丁红岩; 韩艳丽; 张浦阳
2014-01-01
The intact stability and damage stability of a model of an anemometer tower with buoyancy tank founda-tion are computed by the finite element software MOSES in this paper. The natural period of the anemometer tower is discussed through frequency domain analysis. The influence of a single factor, such as towing point position, wave height, wave direction and wave period, on towing stability is discussed through time domain analysis. At the same time, the towing stability under the condition of various combinations of many factors is analyzed based on the meas-ured data of the target area. Computer simulation results show that the intact stability is preferable and the damage stability is sufficient under the condition of plenty of subdivisions. Within the scope of the buoyancy tank foundation, the higher the towing point position is, the better the stability is. Wave height has a great impact on the motion ampli-tude of buoyancy tank foundation, but the effect on the acceleration is not obvious;wave period has a great impact on the acceleration, while the effect on the motion amplitude is not obvious;following-waves towing is more conducive to safety than atry.
Elzubier A. Salih
2009-01-01
Full Text Available Problem statement: Earlier research on ohmic heating technique focused on viscous food and foods containing solid particles. In this study, use of ohmic heating on sterilization of guava juice is carried out. Computational fluid dynamics was used to model and simulate the system. Investigate the buoyancy effect on the CFD simulation of continuous ohmic heating systems of fluid foods. Approach: A two-dimensional model describing the flow, temperature and electric field distribution of non-Newtonian power law guava juice fluid in a cylindrical continuous ohmic heating cell was developed. The electrical conductivity, thermo physical and rheological properties of the fluid was temperature dependent. Numerical simulation was carried out using FLUENT 6.1 software package. A user defined functions available in FLUENT 6.1 was employed for the electric field equation. The heating cell used consisted of a cylindrical tube of diameter 0.05 m, height 0.50 m and having three collinear electrodes of 0.02 m width separated by a distance of 0.22 m. The sample was subjected to zero voltage at the top and bottom of electrodes while electrical potential of 90 volts (AC 50-60 Hz was set at the middle electrode. The inlet velocity is 0.003 m sec-1 and the temperature is in the range of 30-90°C. Results: Simulation was carried with and without buoyancy driven force effect. The ohmic heating was successfully simulated using CFD and the results showed that the buoyancy had a strong effect in temperature profiles and flow pattern of the collinear electrodes configuration ohmic heating. A more uniform velocity and temperature profiles were obtained with the buoyancy effect included. Conclusion: For accurate results, the inclusion of buoyancy effect into the CFD simulation is important.
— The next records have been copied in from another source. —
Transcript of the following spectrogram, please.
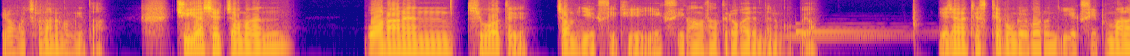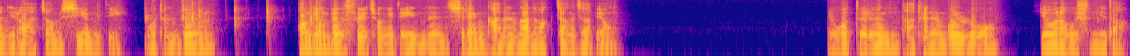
이런 것처럼 하는 겁니다. 주의하실 점은 원하는 키워드 .exe 뒤에 exe가 항상 들어가야 된다는 거고요. 예전에 테스트해본 결과로는 exe뿐만 아니라 .cmd 뭐 등등 환경 변수에 정의되어 있는 실행 가능한 확장자병 요것들은 다 되는 걸로 기억을 하고 있습니다.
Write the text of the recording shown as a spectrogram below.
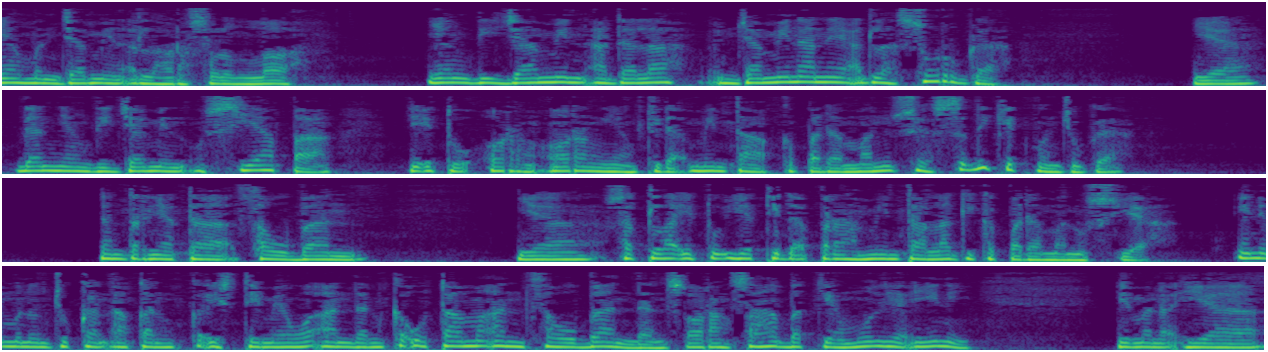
Yang menjamin adalah Rasulullah. Yang dijamin adalah jaminannya adalah surga Ya, dan yang dijamin siapa yaitu orang-orang yang tidak minta kepada manusia sedikit pun juga. Dan ternyata Sauban, ya setelah itu ia tidak pernah minta lagi kepada manusia. Ini menunjukkan akan keistimewaan dan keutamaan Sauban dan seorang sahabat yang mulia ini. Di mana ia,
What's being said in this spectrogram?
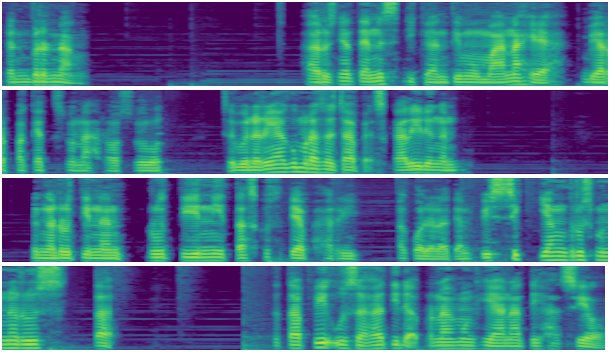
dan berenang. Harusnya tenis diganti memanah ya, biar paket sunnah Rasul. Sebenarnya aku merasa capek sekali dengan dengan rutinan rutinitasku setiap hari. Aku ada latihan fisik yang terus menerus, tak tetapi usaha tidak pernah mengkhianati hasil.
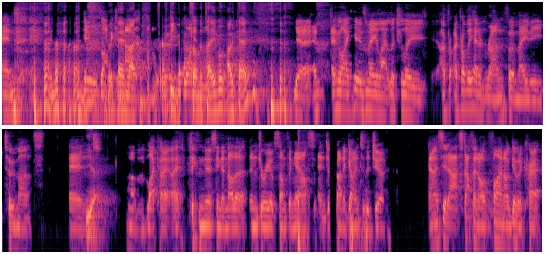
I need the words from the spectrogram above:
and, and, he was like, and like fifty bucks on the table, okay. yeah, and and like here's me, like literally, I, pr- I probably hadn't run for maybe two months, and yeah. Um, like I, I had been nursing another injury of something else and just kind of going to the gym. And I said, ah, stuff it. I'll fine. I'll give it a crack.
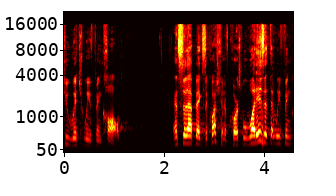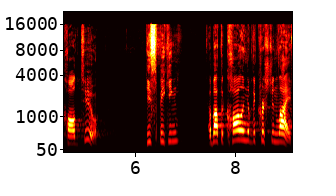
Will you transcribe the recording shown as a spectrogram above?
to which we've been called. And so that begs the question, of course, well, what is it that we've been called to? He's speaking about the calling of the Christian life.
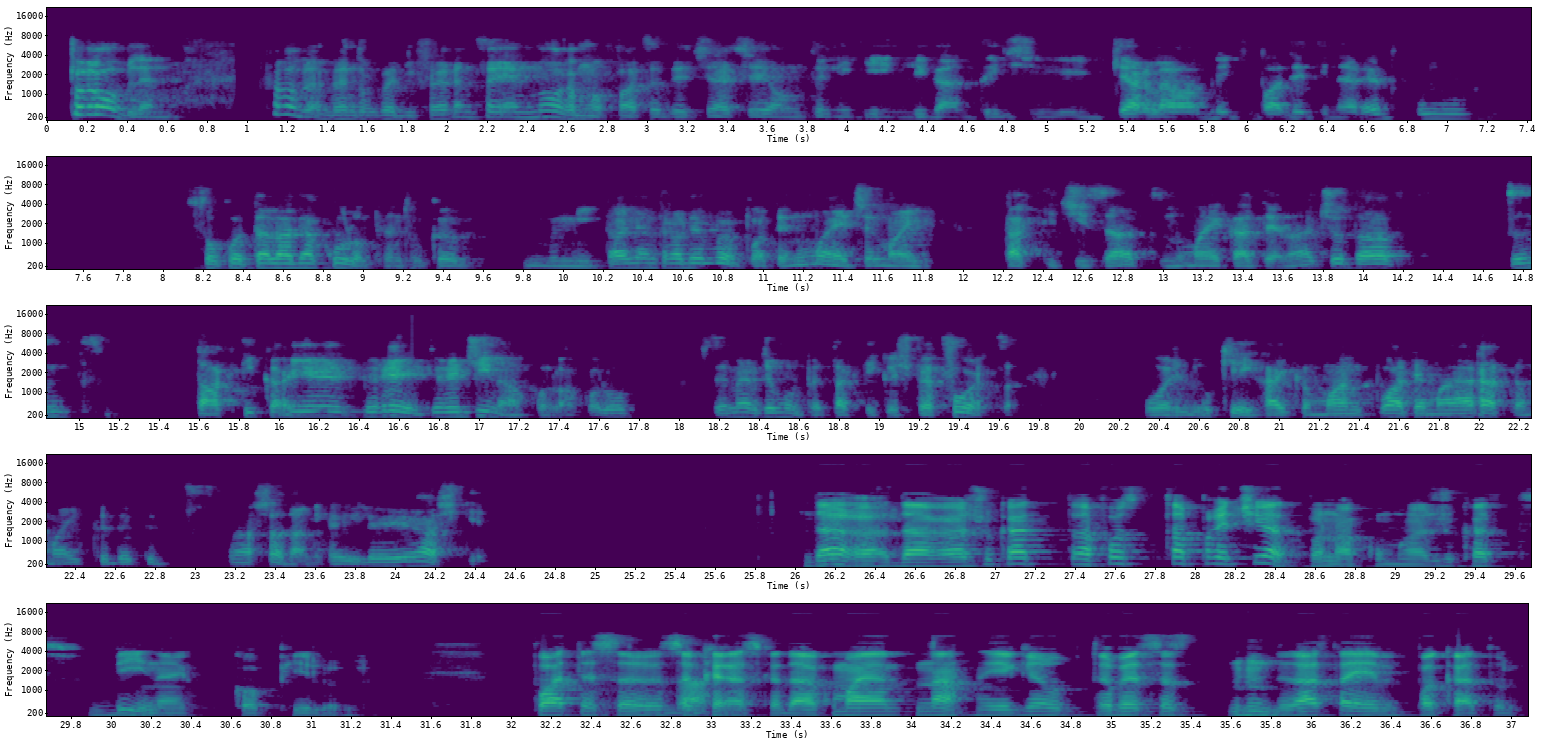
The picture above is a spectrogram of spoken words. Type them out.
Problem. Problem, pentru că diferența e enormă față de ceea ce au întâlnit ei în Liga 1 și chiar la echipa de tineret cu socoteala de acolo, pentru că în Italia, într-adevăr, poate nu mai e cel mai tacticizat, nu mai e Catenaccio, dar sunt, tactica e re, regina acolo. Acolo se merge mult pe tactică și pe forță. Ori, ok, hai că Man poate mai arată mai cât de cât așa, dar Mihaile e raștie. Da, dar a jucat, a fost apreciat până acum, a jucat bine copilul. Poate să, da. să crească, dar acum, na, e greu, trebuie să, asta e păcatul.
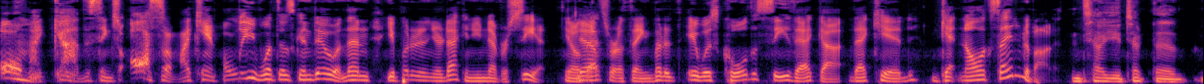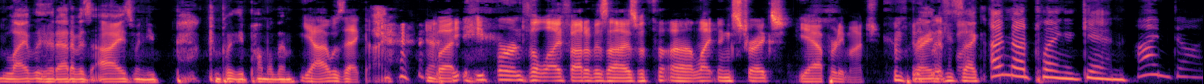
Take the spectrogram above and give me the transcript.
oh my God, this thing's awesome. I can't believe what this can do. And then you put it in your deck and you never see it. You know, Yeah. that sort of thing. But it, it was cool to see that guy, that kid getting all excited about it. Until you took the livelihood out of his eyes when you completely pummeled him. Yeah, I was that guy. Yeah, But- he, he burned the life out of his eyes with uh, lightning strikes. Yeah, pretty much. Right? He's fun. like, I'm not playing again. I'm done.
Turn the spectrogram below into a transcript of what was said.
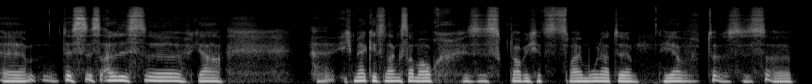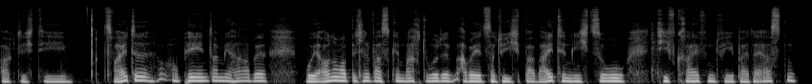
Ähm, das ist alles, äh, ja, äh, ich merke jetzt langsam auch, es ist, glaube ich, jetzt zwei Monate her, das ist äh, praktisch die zweite OP hinter mir habe, wo ja auch noch mal ein bisschen was gemacht wurde, aber jetzt natürlich bei weitem nicht so tiefgreifend wie bei der ersten.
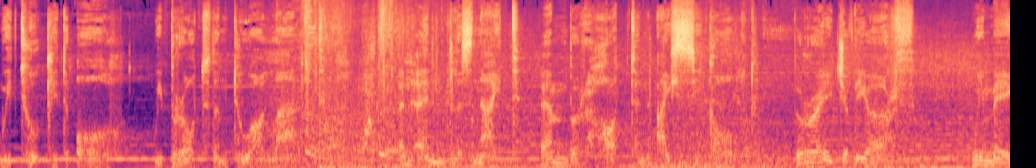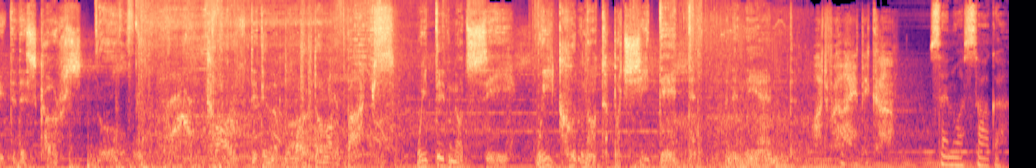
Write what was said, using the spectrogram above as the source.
We took it all. We brought them to our land. An endless night, ember hot and icy cold. The rage of the earth. We made this curse. Carved it in the blood on our backs. We did not see. We could not, but she did. And in the end, What will I become? Senua's Saga.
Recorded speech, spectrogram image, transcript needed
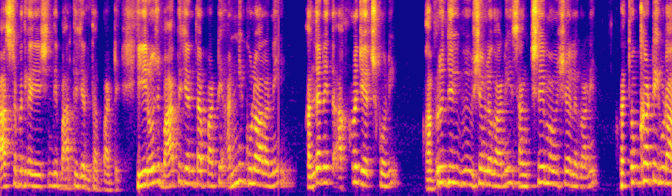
రాష్ట్రపతిగా చేసింది భారతీయ జనతా పార్టీ. ఈ రోజు భారతీయ జనతా పార్టీ అన్ని కులాలని అందరినీ హక్కును చేర్చుకొని అభివృద్ధి విషయంలో కానీ సంక్షేమ విషయంలో కానీ ప్రతి ఒక్కటి కూడా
Surface tension driven convection experiment
Ostrach, Simon; Kamotani, Yasuhiro
1988-01-01
Thermocapillary flow is driven by a thermally induced surface tension variation along a liquid free surface. In the Earth-gravity environment such flows are usually overshadowed by buoyancy driven flows, but at reduced gravity conditions their influence could be significant. A comprehensive theoretical and experimental research program was stated 12 years ago and is still being continued. Past work done at Case Western Reserve University as well as work done by others is reviewed. The justification for low-gravity experiments is presented.